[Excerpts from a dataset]
^^^^

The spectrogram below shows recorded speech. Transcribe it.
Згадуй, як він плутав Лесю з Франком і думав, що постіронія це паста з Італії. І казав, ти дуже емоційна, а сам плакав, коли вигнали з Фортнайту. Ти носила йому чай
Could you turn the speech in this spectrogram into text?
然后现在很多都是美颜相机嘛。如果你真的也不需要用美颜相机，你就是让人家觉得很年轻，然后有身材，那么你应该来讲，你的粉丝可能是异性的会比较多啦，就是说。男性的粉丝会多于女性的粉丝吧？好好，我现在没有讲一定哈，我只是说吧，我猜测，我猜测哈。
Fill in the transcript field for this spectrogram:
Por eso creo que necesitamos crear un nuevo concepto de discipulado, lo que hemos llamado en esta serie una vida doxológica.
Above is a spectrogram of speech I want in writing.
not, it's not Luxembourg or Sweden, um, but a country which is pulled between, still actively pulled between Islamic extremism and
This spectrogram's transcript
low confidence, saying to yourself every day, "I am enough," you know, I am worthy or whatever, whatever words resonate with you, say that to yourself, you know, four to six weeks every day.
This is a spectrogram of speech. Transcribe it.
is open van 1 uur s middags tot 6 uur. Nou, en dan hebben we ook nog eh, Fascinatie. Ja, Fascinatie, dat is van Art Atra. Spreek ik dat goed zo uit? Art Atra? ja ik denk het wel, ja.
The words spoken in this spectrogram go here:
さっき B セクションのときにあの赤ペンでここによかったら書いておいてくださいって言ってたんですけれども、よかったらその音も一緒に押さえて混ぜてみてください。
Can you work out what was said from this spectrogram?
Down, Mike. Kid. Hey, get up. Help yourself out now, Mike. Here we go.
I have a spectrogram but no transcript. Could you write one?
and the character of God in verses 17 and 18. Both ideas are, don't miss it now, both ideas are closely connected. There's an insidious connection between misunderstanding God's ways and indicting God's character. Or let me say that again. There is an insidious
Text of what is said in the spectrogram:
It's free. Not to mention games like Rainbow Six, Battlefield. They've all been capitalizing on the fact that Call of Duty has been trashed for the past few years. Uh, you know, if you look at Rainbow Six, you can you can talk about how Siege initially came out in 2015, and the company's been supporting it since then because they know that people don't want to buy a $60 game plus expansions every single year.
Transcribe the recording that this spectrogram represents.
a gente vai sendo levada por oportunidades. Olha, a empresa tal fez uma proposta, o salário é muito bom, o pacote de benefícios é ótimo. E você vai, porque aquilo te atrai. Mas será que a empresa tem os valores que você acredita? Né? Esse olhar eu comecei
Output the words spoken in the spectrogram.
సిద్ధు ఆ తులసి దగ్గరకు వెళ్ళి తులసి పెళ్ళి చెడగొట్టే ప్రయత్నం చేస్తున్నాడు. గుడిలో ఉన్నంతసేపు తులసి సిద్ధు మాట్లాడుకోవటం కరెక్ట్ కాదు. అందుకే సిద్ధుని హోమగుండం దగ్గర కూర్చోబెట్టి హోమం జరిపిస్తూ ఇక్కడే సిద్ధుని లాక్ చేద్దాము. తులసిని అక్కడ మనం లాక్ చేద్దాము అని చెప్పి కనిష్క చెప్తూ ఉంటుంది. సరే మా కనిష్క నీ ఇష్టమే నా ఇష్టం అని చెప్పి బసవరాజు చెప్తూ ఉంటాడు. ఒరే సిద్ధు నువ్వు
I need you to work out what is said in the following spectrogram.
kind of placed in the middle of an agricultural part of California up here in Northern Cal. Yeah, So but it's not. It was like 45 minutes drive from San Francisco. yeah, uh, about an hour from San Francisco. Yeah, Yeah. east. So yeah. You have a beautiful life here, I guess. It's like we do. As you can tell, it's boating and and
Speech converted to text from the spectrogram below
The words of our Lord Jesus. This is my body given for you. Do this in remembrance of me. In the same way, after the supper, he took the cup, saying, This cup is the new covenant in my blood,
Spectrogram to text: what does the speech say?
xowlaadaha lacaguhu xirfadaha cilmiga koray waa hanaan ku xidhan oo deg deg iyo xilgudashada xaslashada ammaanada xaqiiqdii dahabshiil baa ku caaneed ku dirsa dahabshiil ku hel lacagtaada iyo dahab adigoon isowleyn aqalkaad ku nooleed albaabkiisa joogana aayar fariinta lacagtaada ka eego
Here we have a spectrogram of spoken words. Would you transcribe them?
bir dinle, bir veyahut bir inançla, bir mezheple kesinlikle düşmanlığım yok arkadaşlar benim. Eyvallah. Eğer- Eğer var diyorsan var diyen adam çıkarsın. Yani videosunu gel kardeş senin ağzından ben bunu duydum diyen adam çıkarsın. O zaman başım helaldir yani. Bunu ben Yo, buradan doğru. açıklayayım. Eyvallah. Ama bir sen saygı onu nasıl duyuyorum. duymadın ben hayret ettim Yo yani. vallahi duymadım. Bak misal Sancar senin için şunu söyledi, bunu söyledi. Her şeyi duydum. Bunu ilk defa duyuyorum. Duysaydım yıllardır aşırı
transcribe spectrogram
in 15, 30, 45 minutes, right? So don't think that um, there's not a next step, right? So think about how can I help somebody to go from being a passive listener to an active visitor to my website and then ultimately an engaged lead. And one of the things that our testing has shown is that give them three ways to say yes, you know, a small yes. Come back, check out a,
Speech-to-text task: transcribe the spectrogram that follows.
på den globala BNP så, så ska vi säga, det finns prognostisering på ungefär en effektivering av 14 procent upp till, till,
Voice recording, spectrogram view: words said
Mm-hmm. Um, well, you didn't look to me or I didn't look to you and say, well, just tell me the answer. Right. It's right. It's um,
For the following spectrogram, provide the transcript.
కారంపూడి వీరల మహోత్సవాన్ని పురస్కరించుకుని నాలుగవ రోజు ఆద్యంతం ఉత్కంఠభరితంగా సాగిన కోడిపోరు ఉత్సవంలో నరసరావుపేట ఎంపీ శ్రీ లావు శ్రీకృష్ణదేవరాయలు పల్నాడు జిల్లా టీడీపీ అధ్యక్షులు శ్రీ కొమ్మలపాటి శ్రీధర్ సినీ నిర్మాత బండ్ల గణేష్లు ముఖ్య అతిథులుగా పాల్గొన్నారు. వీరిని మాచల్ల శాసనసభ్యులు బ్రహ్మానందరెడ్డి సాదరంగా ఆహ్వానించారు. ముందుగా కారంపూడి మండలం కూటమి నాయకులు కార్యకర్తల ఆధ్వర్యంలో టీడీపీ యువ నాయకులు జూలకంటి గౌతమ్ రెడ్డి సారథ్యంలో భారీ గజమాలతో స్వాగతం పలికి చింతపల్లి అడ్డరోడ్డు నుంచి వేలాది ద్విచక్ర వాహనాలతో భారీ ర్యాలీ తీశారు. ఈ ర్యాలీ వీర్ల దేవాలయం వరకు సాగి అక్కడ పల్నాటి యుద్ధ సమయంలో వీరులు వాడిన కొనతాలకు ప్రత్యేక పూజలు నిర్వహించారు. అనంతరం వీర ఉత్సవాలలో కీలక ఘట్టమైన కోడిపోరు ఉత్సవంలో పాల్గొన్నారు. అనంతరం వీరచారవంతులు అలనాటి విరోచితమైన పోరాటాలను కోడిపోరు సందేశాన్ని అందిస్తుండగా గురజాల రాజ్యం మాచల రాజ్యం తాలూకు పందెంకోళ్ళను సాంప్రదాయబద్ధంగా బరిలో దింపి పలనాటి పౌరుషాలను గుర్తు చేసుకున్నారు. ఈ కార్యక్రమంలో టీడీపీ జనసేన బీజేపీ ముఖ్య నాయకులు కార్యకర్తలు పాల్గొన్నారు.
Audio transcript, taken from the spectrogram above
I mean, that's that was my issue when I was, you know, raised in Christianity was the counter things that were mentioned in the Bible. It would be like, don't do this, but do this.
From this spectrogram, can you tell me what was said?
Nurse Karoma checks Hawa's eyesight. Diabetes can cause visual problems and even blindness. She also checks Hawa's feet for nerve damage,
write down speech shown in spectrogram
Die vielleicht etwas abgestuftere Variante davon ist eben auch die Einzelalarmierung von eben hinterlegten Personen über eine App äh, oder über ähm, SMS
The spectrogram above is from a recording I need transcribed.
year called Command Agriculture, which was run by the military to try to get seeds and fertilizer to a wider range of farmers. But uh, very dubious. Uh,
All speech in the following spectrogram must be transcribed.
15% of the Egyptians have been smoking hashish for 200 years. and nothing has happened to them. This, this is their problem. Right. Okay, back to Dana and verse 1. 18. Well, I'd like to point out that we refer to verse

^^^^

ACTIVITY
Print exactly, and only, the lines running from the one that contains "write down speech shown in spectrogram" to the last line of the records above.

ANSWER TO THIS EXERCISE
write down speech shown in spectrogram
Die vielleicht etwas abgestuftere Variante davon ist eben auch die Einzelalarmierung von eben hinterlegten Personen über eine App äh, oder über ähm, SMS
The spectrogram above is from a recording I need transcribed.
year called Command Agriculture, which was run by the military to try to get seeds and fertilizer to a wider range of farmers. But uh, very dubious. Uh,
All speech in the following spectrogram must be transcribed.
15% of the Egyptians have been smoking hashish for 200 years. and nothing has happened to them. This, this is their problem. Right. Okay, back to Dana and verse 1. 18. Well, I'd like to point out that we refer to verse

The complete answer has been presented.